Paolo Legrenzi (a cura di) Storia della psicologia, Il Mulino, Bologna, 2019 Riccardo Luccio, Dall'anima alla mente. Breve storia della psicologia, Laterza, Bari-Roma, 2014 Keith Oatley, Breve storia delle emozioni, Il mulino, Bologna, 2015 (chapters: 1, 2, 3, 4, 7) Ian Plamper, Storia delle emozioni, Il Mulino, Bologna, 2018 (chapter 3) Stefano Canali, Regular emotions. Theories and methods for the development and enhancement of self-control, Carocci, Rome, 2021 Stefano Canali and Luca Pani, Emotions and disease. From biological evolution to the sunset of psychosomatic thought. Bruno Mondadori, 2003 (chapters: 1, 2, 3, 5, 6, 7). for further information, scientific bibliography and other contents, please consult the professor's scientific blog: http://www.psicoattivo.com/ and the facebook page where there are partly different contents: https://www.facebook.com/psicoattivo

Type of delivery of the course

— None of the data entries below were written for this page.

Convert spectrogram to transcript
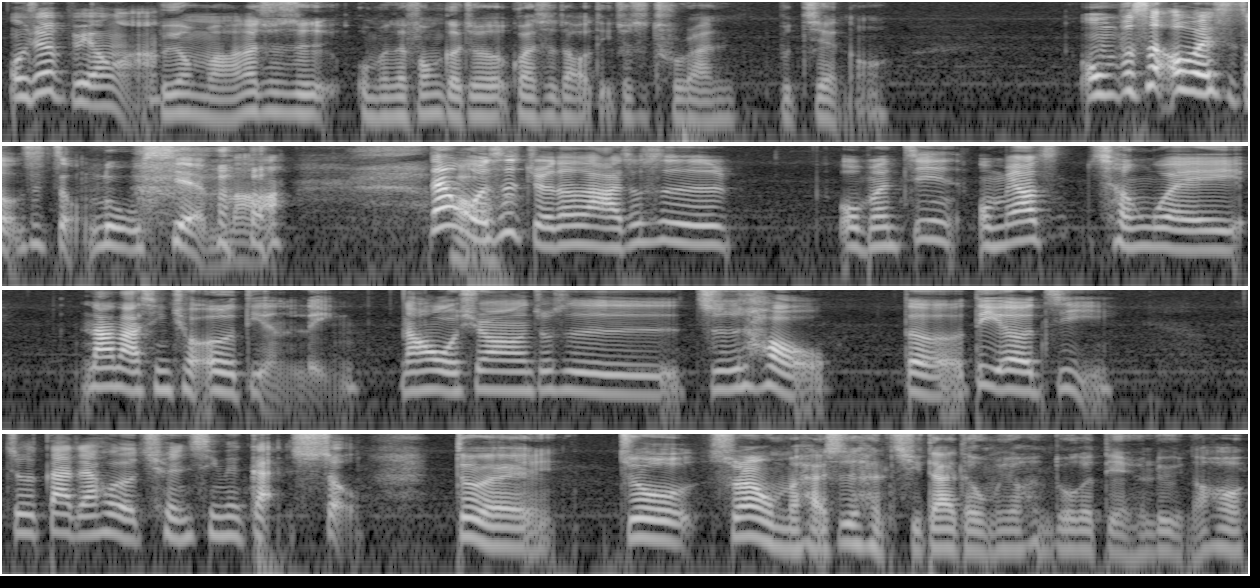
我觉得不用啊不，用吗？那就是我们的风格就贯彻到底，就是突然不见哦。我们不是 always 走这种路线吗？但我是觉得啦，就是我们进我们要成为娜娜星球二点零，然后我希望就是之后的第二季，就大家会有全新的感受。对，就虽然我们还是很期待的，我们有很多个点阅率，然后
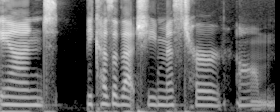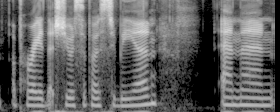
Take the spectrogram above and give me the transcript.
and because of that, she missed her um, a parade that she was supposed to be in, and then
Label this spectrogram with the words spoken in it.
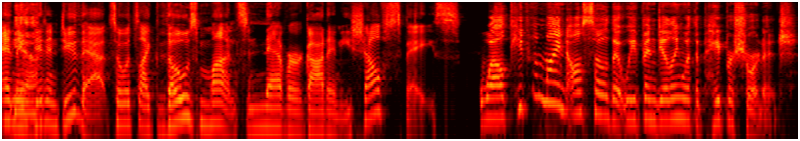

The course will see the alternation of lectures on the general history of the sciences of the mind from the conceptions of natural philosophy to the affective neurosciences of the twentieth century and lectures on the history of research on the relationship between body / brain and emotions from natural philosophy and eastern philosophies to contemporary neuroscience. The course includes lectures in which, however, the intervention of students will be constantly required, who will be asked to propose opinions, reformulations of the contents and questions. The lessons will include moments of writing on the contents discussed in order to encourage learning and the development of more punctual and effective written expression skills. During the course students will be asked to elaborate a short essay on a topic of their choice on the topics of the course. The contents of the essay must be presented in the classroom and through a poster. The quality of the short essay, the poster and its presentation will contribute to the exam score. A course blog will be activated. Students will be invited to publish posts. The posts will have to deal critically with the topics covered, take inspiration from them for reflections or original interpretations. The publication of the posts and their quality will contribute to the exam score. During the course students will be invited to carry out a small group research on a topic of the history of psychology.

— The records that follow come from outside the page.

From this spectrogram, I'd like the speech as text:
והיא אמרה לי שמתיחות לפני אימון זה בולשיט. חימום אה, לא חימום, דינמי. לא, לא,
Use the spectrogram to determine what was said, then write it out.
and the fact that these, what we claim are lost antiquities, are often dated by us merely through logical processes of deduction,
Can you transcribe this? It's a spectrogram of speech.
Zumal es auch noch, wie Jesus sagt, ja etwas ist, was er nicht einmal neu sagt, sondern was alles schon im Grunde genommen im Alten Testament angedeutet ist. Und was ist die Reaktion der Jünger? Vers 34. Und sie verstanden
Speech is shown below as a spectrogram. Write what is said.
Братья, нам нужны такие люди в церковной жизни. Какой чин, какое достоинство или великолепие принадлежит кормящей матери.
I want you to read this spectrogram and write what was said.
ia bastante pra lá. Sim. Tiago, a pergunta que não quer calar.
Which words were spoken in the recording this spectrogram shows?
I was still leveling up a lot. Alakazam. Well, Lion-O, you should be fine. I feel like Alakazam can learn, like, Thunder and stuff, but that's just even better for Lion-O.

Attendance is optional but is strongly recommended. Participating in classes will contribute significantly to the learning experience, to learn to learn. Active participation requires attendance for the entire course, taking part in the discussions that will accompany each lesson and making some original materials. Participating in lectures and discussions, preparing presentations, written materials to be discussed also online on the course website solicits and favors not only the assimilation of the course contents, but more generally the development of critical analysis skills, learning and effective communication. Participation in the course and the production of written materials will contribute to the evaluation during the exam.

Type of evaluation

Written exam with open questions and short answers and questions with multiple choice answers. Simulations of the exam and exam tests of some previous sessions are available on the moodle of the course A written thesis can be agreed with the teacher who could contribute to the determination of the exam grade Active participation in the lessons and the written or multimedia productions made during the course can also contribute to the final evaluation